- **EXERCISE**: What is needed is an exact copy of all the records.

** DATA SHOWN follows **

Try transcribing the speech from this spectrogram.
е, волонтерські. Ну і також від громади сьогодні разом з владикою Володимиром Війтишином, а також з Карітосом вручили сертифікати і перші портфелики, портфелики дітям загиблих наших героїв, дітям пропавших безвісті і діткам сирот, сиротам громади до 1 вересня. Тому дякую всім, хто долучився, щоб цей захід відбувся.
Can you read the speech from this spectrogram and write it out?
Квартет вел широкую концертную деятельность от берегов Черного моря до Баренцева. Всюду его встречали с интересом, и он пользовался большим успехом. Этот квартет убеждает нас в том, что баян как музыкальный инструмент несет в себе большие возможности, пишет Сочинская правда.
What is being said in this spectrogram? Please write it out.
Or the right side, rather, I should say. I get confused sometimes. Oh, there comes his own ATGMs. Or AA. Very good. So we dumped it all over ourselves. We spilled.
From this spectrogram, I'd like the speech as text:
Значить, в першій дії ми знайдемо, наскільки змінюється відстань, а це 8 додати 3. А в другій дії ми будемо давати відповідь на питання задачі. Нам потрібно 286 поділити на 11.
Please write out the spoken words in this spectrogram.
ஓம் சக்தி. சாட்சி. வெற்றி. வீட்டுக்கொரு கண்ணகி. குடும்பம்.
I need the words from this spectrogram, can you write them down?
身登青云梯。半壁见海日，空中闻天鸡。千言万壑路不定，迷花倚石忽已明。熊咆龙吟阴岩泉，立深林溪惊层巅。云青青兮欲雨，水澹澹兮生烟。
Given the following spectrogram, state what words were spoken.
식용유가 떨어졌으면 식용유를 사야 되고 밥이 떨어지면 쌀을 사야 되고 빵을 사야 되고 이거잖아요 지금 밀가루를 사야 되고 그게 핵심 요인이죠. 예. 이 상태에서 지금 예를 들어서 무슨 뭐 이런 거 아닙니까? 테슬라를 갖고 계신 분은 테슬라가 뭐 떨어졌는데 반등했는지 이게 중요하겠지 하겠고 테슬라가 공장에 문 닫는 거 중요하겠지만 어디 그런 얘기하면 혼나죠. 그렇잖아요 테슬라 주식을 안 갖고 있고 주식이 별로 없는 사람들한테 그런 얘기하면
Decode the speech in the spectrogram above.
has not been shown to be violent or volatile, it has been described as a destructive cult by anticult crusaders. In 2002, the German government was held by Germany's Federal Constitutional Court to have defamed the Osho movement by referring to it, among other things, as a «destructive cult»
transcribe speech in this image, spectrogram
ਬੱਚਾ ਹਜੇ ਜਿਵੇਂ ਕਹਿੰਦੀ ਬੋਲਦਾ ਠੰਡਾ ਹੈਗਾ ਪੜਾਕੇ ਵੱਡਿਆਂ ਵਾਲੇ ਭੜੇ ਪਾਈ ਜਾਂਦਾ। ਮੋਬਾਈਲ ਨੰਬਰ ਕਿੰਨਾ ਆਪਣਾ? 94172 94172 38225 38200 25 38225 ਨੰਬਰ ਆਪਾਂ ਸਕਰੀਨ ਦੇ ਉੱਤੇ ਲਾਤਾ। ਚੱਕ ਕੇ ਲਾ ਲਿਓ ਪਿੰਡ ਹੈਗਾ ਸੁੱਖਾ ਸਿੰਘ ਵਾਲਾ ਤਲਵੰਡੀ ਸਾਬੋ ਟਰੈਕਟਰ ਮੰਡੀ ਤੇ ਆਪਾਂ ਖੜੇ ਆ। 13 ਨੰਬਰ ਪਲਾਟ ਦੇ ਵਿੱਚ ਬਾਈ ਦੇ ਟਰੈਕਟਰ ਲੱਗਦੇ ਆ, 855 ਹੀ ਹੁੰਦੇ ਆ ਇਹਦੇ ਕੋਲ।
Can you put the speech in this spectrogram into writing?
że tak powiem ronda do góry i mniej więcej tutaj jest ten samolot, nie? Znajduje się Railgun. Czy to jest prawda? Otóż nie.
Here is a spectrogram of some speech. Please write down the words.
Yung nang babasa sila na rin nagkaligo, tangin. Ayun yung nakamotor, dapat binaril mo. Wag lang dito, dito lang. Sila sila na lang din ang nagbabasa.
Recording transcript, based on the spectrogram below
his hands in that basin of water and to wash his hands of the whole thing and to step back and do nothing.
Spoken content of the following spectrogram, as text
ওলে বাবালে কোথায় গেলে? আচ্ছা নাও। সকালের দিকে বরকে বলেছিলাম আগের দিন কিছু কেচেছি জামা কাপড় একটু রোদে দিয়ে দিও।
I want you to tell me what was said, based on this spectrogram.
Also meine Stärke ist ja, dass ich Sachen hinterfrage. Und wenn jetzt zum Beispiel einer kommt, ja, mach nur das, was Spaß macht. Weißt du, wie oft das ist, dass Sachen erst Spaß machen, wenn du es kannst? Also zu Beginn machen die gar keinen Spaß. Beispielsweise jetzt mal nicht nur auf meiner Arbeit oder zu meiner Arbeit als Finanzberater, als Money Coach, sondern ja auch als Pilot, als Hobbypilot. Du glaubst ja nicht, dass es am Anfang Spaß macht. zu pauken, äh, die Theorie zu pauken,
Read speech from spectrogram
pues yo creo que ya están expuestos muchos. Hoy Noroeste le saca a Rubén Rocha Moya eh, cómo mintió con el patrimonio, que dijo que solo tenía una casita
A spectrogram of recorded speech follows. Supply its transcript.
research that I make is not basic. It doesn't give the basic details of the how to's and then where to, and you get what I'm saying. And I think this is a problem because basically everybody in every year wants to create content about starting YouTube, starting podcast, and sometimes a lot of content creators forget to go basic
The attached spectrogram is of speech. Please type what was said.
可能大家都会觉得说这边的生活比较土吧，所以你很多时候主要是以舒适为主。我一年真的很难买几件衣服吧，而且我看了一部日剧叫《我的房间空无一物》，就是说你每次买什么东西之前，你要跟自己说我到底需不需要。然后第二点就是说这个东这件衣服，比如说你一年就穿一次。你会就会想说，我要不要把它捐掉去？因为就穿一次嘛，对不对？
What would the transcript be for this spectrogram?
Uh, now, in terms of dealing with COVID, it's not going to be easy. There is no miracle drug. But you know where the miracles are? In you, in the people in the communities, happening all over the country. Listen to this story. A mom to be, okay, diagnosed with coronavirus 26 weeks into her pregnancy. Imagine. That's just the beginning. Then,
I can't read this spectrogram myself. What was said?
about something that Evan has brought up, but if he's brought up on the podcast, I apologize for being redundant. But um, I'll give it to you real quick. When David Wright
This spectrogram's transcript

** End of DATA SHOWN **

- **ANSWER BOX**:
Try transcribing the speech from this spectrogram.
е, волонтерські. Ну і також від громади сьогодні разом з владикою Володимиром Війтишином, а також з Карітосом вручили сертифікати і перші портфелики, портфелики дітям загиблих наших героїв, дітям пропавших безвісті і діткам сирот, сиротам громади до 1 вересня. Тому дякую всім, хто долучився, щоб цей захід відбувся.
Can you read the speech from this spectrogram and write it out?
Квартет вел широкую концертную деятельность от берегов Черного моря до Баренцева. Всюду его встречали с интересом, и он пользовался большим успехом. Этот квартет убеждает нас в том, что баян как музыкальный инструмент несет в себе большие возможности, пишет Сочинская правда.
What is being said in this spectrogram? Please write it out.
Or the right side, rather, I should say. I get confused sometimes. Oh, there comes his own ATGMs. Or AA. Very good. So we dumped it all over ourselves. We spilled.
From this spectrogram, I'd like the speech as text:
Значить, в першій дії ми знайдемо, наскільки змінюється відстань, а це 8 додати 3. А в другій дії ми будемо давати відповідь на питання задачі. Нам потрібно 286 поділити на 11.
Please write out the spoken words in this spectrogram.
ஓம் சக்தி. சாட்சி. வெற்றி. வீட்டுக்கொரு கண்ணகி. குடும்பம்.
I need the words from this spectrogram, can you write them down?
身登青云梯。半壁见海日，空中闻天鸡。千言万壑路不定，迷花倚石忽已明。熊咆龙吟阴岩泉，立深林溪惊层巅。云青青兮欲雨，水澹澹兮生烟。
Given the following spectrogram, state what words were spoken.
식용유가 떨어졌으면 식용유를 사야 되고 밥이 떨어지면 쌀을 사야 되고 빵을 사야 되고 이거잖아요 지금 밀가루를 사야 되고 그게 핵심 요인이죠. 예. 이 상태에서 지금 예를 들어서 무슨 뭐 이런 거 아닙니까? 테슬라를 갖고 계신 분은 테슬라가 뭐 떨어졌는데 반등했는지 이게 중요하겠지 하겠고 테슬라가 공장에 문 닫는 거 중요하겠지만 어디 그런 얘기하면 혼나죠. 그렇잖아요 테슬라 주식을 안 갖고 있고 주식이 별로 없는 사람들한테 그런 얘기하면
Decode the speech in the spectrogram above.
has not been shown to be violent or volatile, it has been described as a destructive cult by anticult crusaders. In 2002, the German government was held by Germany's Federal Constitutional Court to have defamed the Osho movement by referring to it, among other things, as a «destructive cult»
transcribe speech in this image, spectrogram
ਬੱਚਾ ਹਜੇ ਜਿਵੇਂ ਕਹਿੰਦੀ ਬੋਲਦਾ ਠੰਡਾ ਹੈਗਾ ਪੜਾਕੇ ਵੱਡਿਆਂ ਵਾਲੇ ਭੜੇ ਪਾਈ ਜਾਂਦਾ। ਮੋਬਾਈਲ ਨੰਬਰ ਕਿੰਨਾ ਆਪਣਾ? 94172 94172 38225 38200 25 38225 ਨੰਬਰ ਆਪਾਂ ਸਕਰੀਨ ਦੇ ਉੱਤੇ ਲਾਤਾ। ਚੱਕ ਕੇ ਲਾ ਲਿਓ ਪਿੰਡ ਹੈਗਾ ਸੁੱਖਾ ਸਿੰਘ ਵਾਲਾ ਤਲਵੰਡੀ ਸਾਬੋ ਟਰੈਕਟਰ ਮੰਡੀ ਤੇ ਆਪਾਂ ਖੜੇ ਆ। 13 ਨੰਬਰ ਪਲਾਟ ਦੇ ਵਿੱਚ ਬਾਈ ਦੇ ਟਰੈਕਟਰ ਲੱਗਦੇ ਆ, 855 ਹੀ ਹੁੰਦੇ ਆ ਇਹਦੇ ਕੋਲ।
Can you put the speech in this spectrogram into writing?
że tak powiem ronda do góry i mniej więcej tutaj jest ten samolot, nie? Znajduje się Railgun. Czy to jest prawda? Otóż nie.
Here is a spectrogram of some speech. Please write down the words.
Yung nang babasa sila na rin nagkaligo, tangin. Ayun yung nakamotor, dapat binaril mo. Wag lang dito, dito lang. Sila sila na lang din ang nagbabasa.
Recording transcript, based on the spectrogram below
his hands in that basin of water and to wash his hands of the whole thing and to step back and do nothing.
Spoken content of the following spectrogram, as text
ওলে বাবালে কোথায় গেলে? আচ্ছা নাও। সকালের দিকে বরকে বলেছিলাম আগের দিন কিছু কেচেছি জামা কাপড় একটু রোদে দিয়ে দিও।
I want you to tell me what was said, based on this spectrogram.
Also meine Stärke ist ja, dass ich Sachen hinterfrage. Und wenn jetzt zum Beispiel einer kommt, ja, mach nur das, was Spaß macht. Weißt du, wie oft das ist, dass Sachen erst Spaß machen, wenn du es kannst? Also zu Beginn machen die gar keinen Spaß. Beispielsweise jetzt mal nicht nur auf meiner Arbeit oder zu meiner Arbeit als Finanzberater, als Money Coach, sondern ja auch als Pilot, als Hobbypilot. Du glaubst ja nicht, dass es am Anfang Spaß macht. zu pauken, äh, die Theorie zu pauken,
Read speech from spectrogram
pues yo creo que ya están expuestos muchos. Hoy Noroeste le saca a Rubén Rocha Moya eh, cómo mintió con el patrimonio, que dijo que solo tenía una casita
A spectrogram of recorded speech follows. Supply its transcript.
research that I make is not basic. It doesn't give the basic details of the how to's and then where to, and you get what I'm saying. And I think this is a problem because basically everybody in every year wants to create content about starting YouTube, starting podcast, and sometimes a lot of content creators forget to go basic
The attached spectrogram is of speech. Please type what was said.
可能大家都会觉得说这边的生活比较土吧，所以你很多时候主要是以舒适为主。我一年真的很难买几件衣服吧，而且我看了一部日剧叫《我的房间空无一物》，就是说你每次买什么东西之前，你要跟自己说我到底需不需要。然后第二点就是说这个东这件衣服，比如说你一年就穿一次。你会就会想说，我要不要把它捐掉去？因为就穿一次嘛，对不对？
What would the transcript be for this spectrogram?
Uh, now, in terms of dealing with COVID, it's not going to be easy. There is no miracle drug. But you know where the miracles are? In you, in the people in the communities, happening all over the country. Listen to this story. A mom to be, okay, diagnosed with coronavirus 26 weeks into her pregnancy. Imagine. That's just the beginning. Then,
I can't read this spectrogram myself. What was said?
about something that Evan has brought up, but if he's brought up on the podcast, I apologize for being redundant. But um, I'll give it to you real quick. When David Wright
This spectrogram's transcript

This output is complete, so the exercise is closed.